With the chuck removed the motor/gearbox/clutch assembly seemed perfect for my needs!

Now all I needed to do is figure out what to use for a speed control.  I thought about it for awhile and looked at a few simple circuits I could build but in keeping with the whole "cheap" concept I pulled the trigger apart and started poking around inside it.  What I found was a circuit board and a few heavy duty contacts that work something like this:

The negative terminal from the battery is always connected to one terminal on the motor and in the off position the motor leads are connected together.  I'm guessing this helps with braking since I can't think of any other reason, but I could be wrong.  As you pull the trigger the motor terminal that is not connected to the battery is switched to the drain of the MOSFET and the circuitry on the board provides a width modulated pulse at full voltage.  The on time of the pulse increases as you push the trigger further in but as you reach max travel the motor is switched from the pulsed output to full battery voltage.  This gives you the fastest possible speed and highest torque.  Now all I needed to do was figure out how to make all this happen with a pot and a couple of switches on the front of my power feed box and it actually turned out to be fairly simple!

The first thing I did is draw out a quick schematic but it was just on a Post-it and I can't find it at the moment.  If I run across it later I'll post it here.

The speed controller from the trigger is shown here:

I soldered 3 wires to it to bypass the pot on the board and replace it with my own.  You can't see it in the picture but I used a Dremel tool with a small pointed burr to cut the carbon of the potentiometer (the black band between the black and red wires) so that it didn't interfere with my pot.  The metal tabs at the top are contacts that are accessed through holes in the trigger housing shown below:

The labels didn't show up so well in the image but they're labeled for the gate drain and source of the MOSFET, the battery connections and the motor connections.  Rather than have to come up with connectors I just used these same holes and the original wires from the drill wherever I could.

I measured the speed control potentiometer as 500KOhms.  I had a bit of trouble finding one locally and was in too much of a hurry to see it work to wait for mail order so I used a 100K pot from Radio Shack and a 330K resistor in series with it.  Not exactly right but near enough to be safe.  With a bit of experimentation I found that the speed was really slow this way and I was concerned it may be too slow so I bypassed the 330K resistor and it ran quite a bit faster.  In the end I added a switch to bypass the resistor for 2 speed ranges.

I also added a rapid traverse pushbutton that connects full voltage to the motor to move the table faster than you would while machining.  This is like pushing the trigger all the way in on the original drill.

I was a bit concerned about the current the motor would draw and how I would power the whole thing.  I read something about a DeWalt 18V drill motor drawing something outrageous like 50 amps at full load and there was no way I wanted to deal with something like that!  I finally decided that the load would be quite a bit less in this application because I planned to adjust the clutch to slip fairly easily.  In the end I settled on 5 amps for my power supply and max motor current.  The switches I used for the normal on/off and the rapid traverse were a bit whimpy for that so I had them turn on a relay that switched the current to the motor.

For a power supply I lucked up and found a 12V supply sold for Coleman electric coolers at a local Goodwill store, new in the box for $4.  It's a nice little switching supply that's probably pretty expensive from retail stores and it works great for this.
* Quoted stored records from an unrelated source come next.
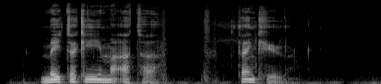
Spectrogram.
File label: Thank you, Cook Islands Language; CILW 2022; Cook Islands Language Week; 2022 Pacific Language Weeks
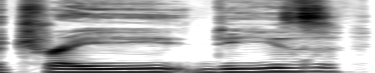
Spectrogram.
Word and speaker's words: Atreides: We got Doctor Doom number 10 and regular Dune House of Atreides. Ah, I've got Atreides. Would you like one? That's how it's pronounced.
I also found a few laptop supplies that would probably have worked but the Coleman seemed the best choice.  I chose 12V over the drill's 14.4V because 12V supplies are more readily available.  Even a 12V/13.8V automotive supply would work fine.


Copyright 2009 Keith A. Marshall, All Rights Reserved.